Deniz is living proof of how difficult it is to find true empathy across the divide – because she went out with a Greek Cypriot for two years from 2008, an experience she describes as “eye-opening”. It’s empowering, she says, to engage so intimately with the so-called enemy – though it also takes courage, because some are bound to treat you as an outcast. Was she treated badly? Now and then, she shrugs, but “because I was so open about it, I was so cool about it, nobody could judge me about it. But I have to say I was a lot braver than my boyfriend. He had a lot more issues about that”.
The boyfriend loved her – “I knew that he loved me, with his whole heart” – but couldn’t get past the ethnic baggage; “Oh my god, you’re the first Turkish Cypriot I ever met in my life,” she recalls him saying when they first met (“He was looking at me as if I was an alien, and I was just smiling at him”). He tried to work through his issues, but ultimately “there was this huge dichotomy inside him”, between Deniz on the one hand and his family on the other. “He was afraid he was going to be stigmatised by his community if we took the relationship to a serious level,” she recalls. “He had the courage to go out with a Turkish Cypriot girl, but he didn’t have the guts to take it further, to make it more serious”. After they broke up she tried for a year to change his mind, but in vain; the Cyprus problem got in the way. “He was telling me ‘if I carry on with you I would be legitimising the occupation of the island’,” relates Deniz without apparent irony.
Once again, the word is frustration – a high-achieving woman trying (and trying) to change the seemingly unchangeable. “For me it would’ve been a dream to have a bicommunal baby,” she sighs. “Because I believe that would be a real Cypriot baby.
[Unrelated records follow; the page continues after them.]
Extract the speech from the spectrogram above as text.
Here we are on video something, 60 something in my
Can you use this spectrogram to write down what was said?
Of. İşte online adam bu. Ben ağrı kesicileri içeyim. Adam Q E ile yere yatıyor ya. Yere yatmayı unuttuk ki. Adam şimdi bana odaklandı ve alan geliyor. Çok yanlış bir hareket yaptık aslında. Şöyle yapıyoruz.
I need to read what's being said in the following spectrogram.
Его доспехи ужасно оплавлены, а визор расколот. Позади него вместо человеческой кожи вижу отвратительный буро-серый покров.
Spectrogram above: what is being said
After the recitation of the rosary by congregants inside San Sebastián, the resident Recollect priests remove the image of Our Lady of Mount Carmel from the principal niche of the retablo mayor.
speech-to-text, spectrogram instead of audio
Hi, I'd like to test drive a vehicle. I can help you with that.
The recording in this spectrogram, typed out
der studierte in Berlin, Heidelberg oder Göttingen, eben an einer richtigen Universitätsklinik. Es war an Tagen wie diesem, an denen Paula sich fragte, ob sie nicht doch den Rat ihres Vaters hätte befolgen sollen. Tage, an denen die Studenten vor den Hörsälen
But some people may not see it like that. Some may say, what a problematic child – are you going to give that baby a Greek or Turkish name, what will be the religion, is it going to have circumcision, is it going to have vaftisha [a christening]?” She sighs again: “You know, it shouldn’t be that complicated”.
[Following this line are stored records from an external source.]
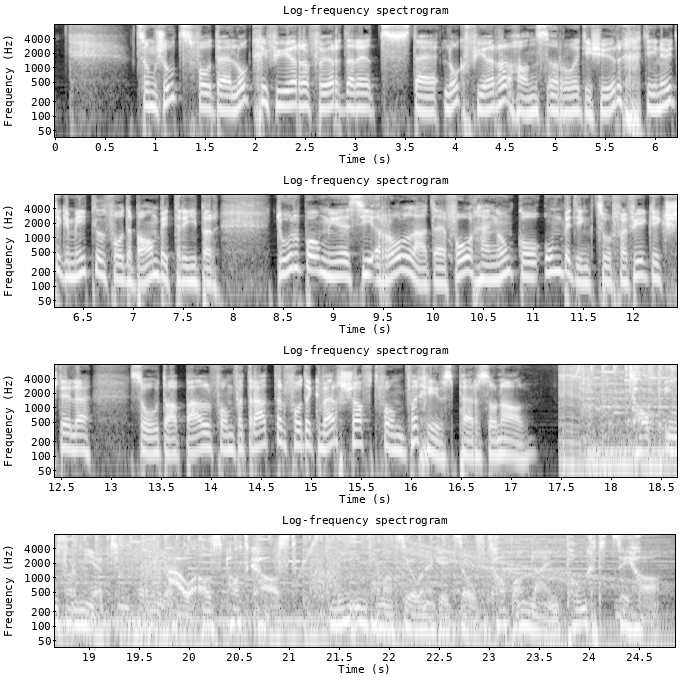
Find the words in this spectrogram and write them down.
Zum Schutz der Lokführer fördert der Lokführer Hans-Rudi Schürch die nötigen Mittel der Bahnbetreiber. Turbo müsse Rollladen, Vorhänge und Go unbedingt zur Verfügung stellen, so der Appell vom Vertreter der Gewerkschaft vom Verkehrspersonal. Top informiert, auch als Podcast. Mehr Informationen gibt es auf toponline.ch.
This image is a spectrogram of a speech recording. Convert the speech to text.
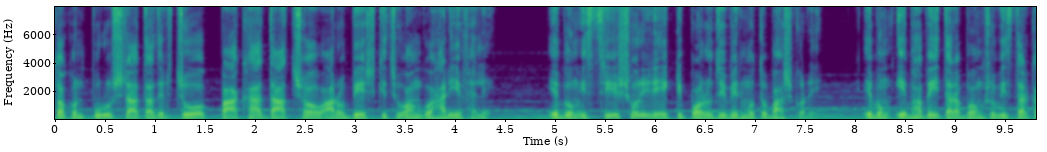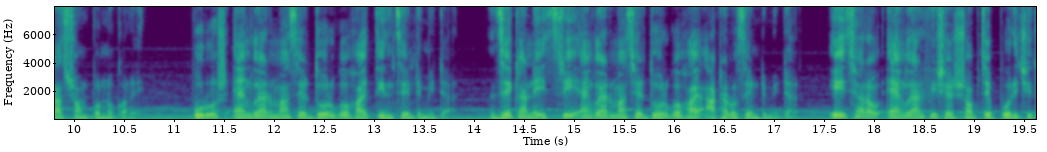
তখন পুরুষরা তাদের চোখ, পাখা, দাঁতসহ আরও বেশ কিছু অঙ্গ হারিয়ে ফেলে এবং স্ত্রীর শরীরে একটি পরজীবীর মতো বাস করে এবং এভাবেই তারা বংশবিস্তার কাজ সম্পন্ন করে। পুরুষ অ্যাংলার মাছের দৈর্ঘ্য হয় তিন সেন্টিমিটার, যেখানে স্ত্রী অ্যাংলার মাছের দৈর্ঘ্য হয় আঠারো সেন্টিমিটার। এছাড়াও অ্যাংলার ফিশের সবচেয়ে পরিচিত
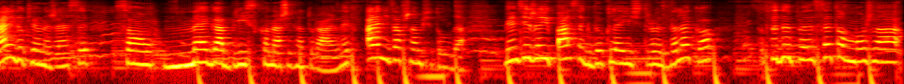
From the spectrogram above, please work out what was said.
Idealnie doklejone rzęsy są mega blisko naszych naturalnych, ale nie zawsze nam się to uda. Więc jeżeli pasek dokleić trochę daleko, to wtedy pensetą można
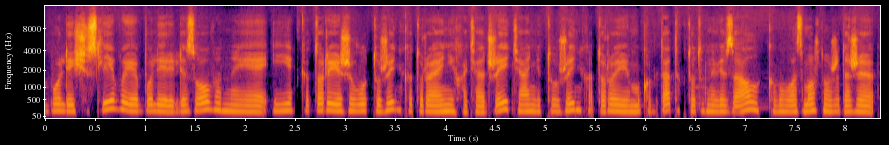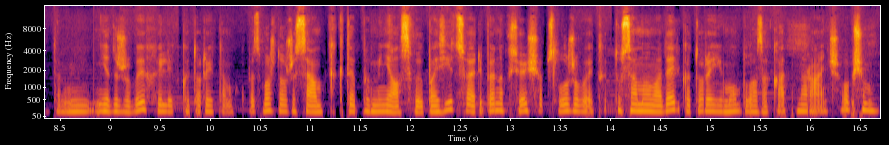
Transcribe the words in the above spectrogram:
более счастливые, более реализованные и которые живут ту жизнь, которую они хотят жить, а не ту жизнь, которую ему когда-то кто-то навязал, кого, возможно, уже даже там, нет живых или который, там, возможно, уже сам как-то поменял свою позицию, а ребенок все еще обслуживает ту самую модель, которая ему была закатана раньше. В общем,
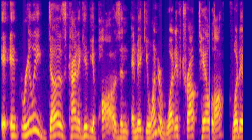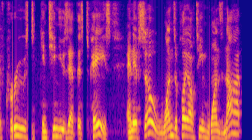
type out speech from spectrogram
it, it really does kind of give you pause and, and make you wonder what if Trout tails off? What if Cruz continues at this pace? And if so, one's a playoff team, one's not.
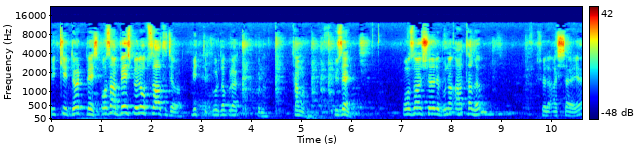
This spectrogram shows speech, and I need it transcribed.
2 4 5. O zaman 5 bölü 36 cevap. Bitti. Burada bıraktık bunu. Tamam. Güzel. O zaman şöyle bunu atalım. Şöyle aşağıya.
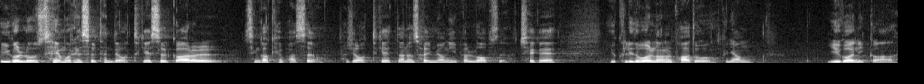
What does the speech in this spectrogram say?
이걸로 셈을 했을 텐데 어떻게 했을까를 생각해 봤어요. 사실 어떻게 했다는 설명이 별로 없어요. 책에 유클리드 원론을 봐도 그냥 이거니까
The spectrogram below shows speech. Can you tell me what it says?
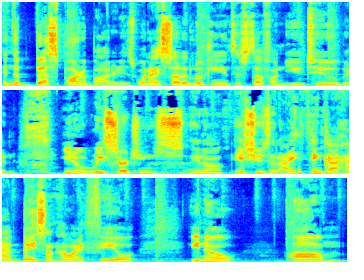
And the best part about it is when I started looking into stuff on YouTube and, you know, researching, you know, issues that I think I have based on how I feel, you know, um,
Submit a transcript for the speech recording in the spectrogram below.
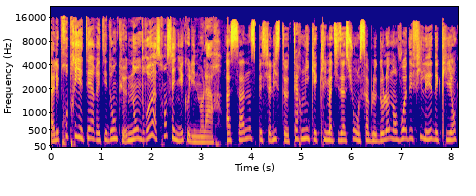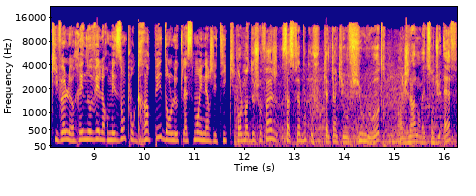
les propriétaires étaient donc nombreux à se renseigner, Colline Mollard. Hassan, spécialiste thermique et climatisation au Sable d'Olonne, envoie défiler des clients qui veulent rénover leur maison pour grimper dans le classement énergétique. Pour le mode de chauffage, ça se fait beaucoup. Quelqu'un qui est au fuel ou autre, en général, on va être sur du F.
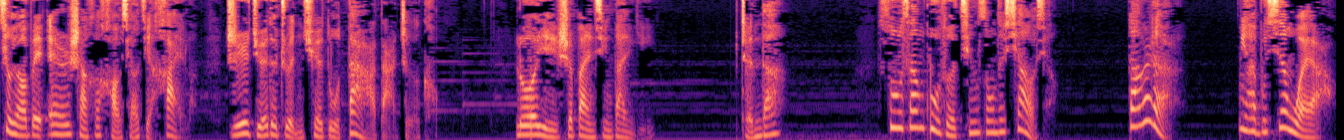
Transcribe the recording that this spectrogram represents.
就要被艾尔莎和郝小姐害了。”直觉的准确度大打折扣，罗隐是半信半疑。真的？苏三故作轻松的笑笑。当然，你还不信我呀？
We’ve been talking for almost two hours; the restaurant is filling up. Immediately behind us, a long table has been set up for a group of UN dignitaries. Alexander Downer, the UN Special Adviser, arrives and takes a seat midway down the table; Deniz gets up to shake hands and schmooze a little (I get the impression that she knows him, but not very well). “Good on yer!” booms Mr Downer when she relates what she’s been up to. I assume they love her at the UN, or at least would like to see her succeed: she’s young, female, pro-solution, extremely well-educated – the antithesis of the ‘old men’ and their old ways of thinking. She even did her Masters at SAIS (the prestigious Johns Hopkins School of Advanced International Studies), which is also the alma mater of UNICEF head Lisa Buttenheim.
How much longer can Deniz Birinci keep banging her head against narrow, conservative mindsets? Maybe not much longer. “I think it’s time for a career change,” she tells me, thinking of a job in the private sector or perhaps the EU. And of course she’s a politician now, and can dream of a seat as MEP (though it’s near-impossible for a Turkish Cypriot) or even a post in a reunified Cyprus. “I ran for the Turkish Cypriot Assembly,” she declares of her recent electoral bid – “but my real dream is to run one day for the United Republic of Cyprus Assembly!”. Then we shake hands, I make my way home – and spend 90 minutes in a nightmare labyrinth of dark alleys, anonymous streets and vicious dogs, the very strange feeling of being lost in my own town. This is no way to run a country.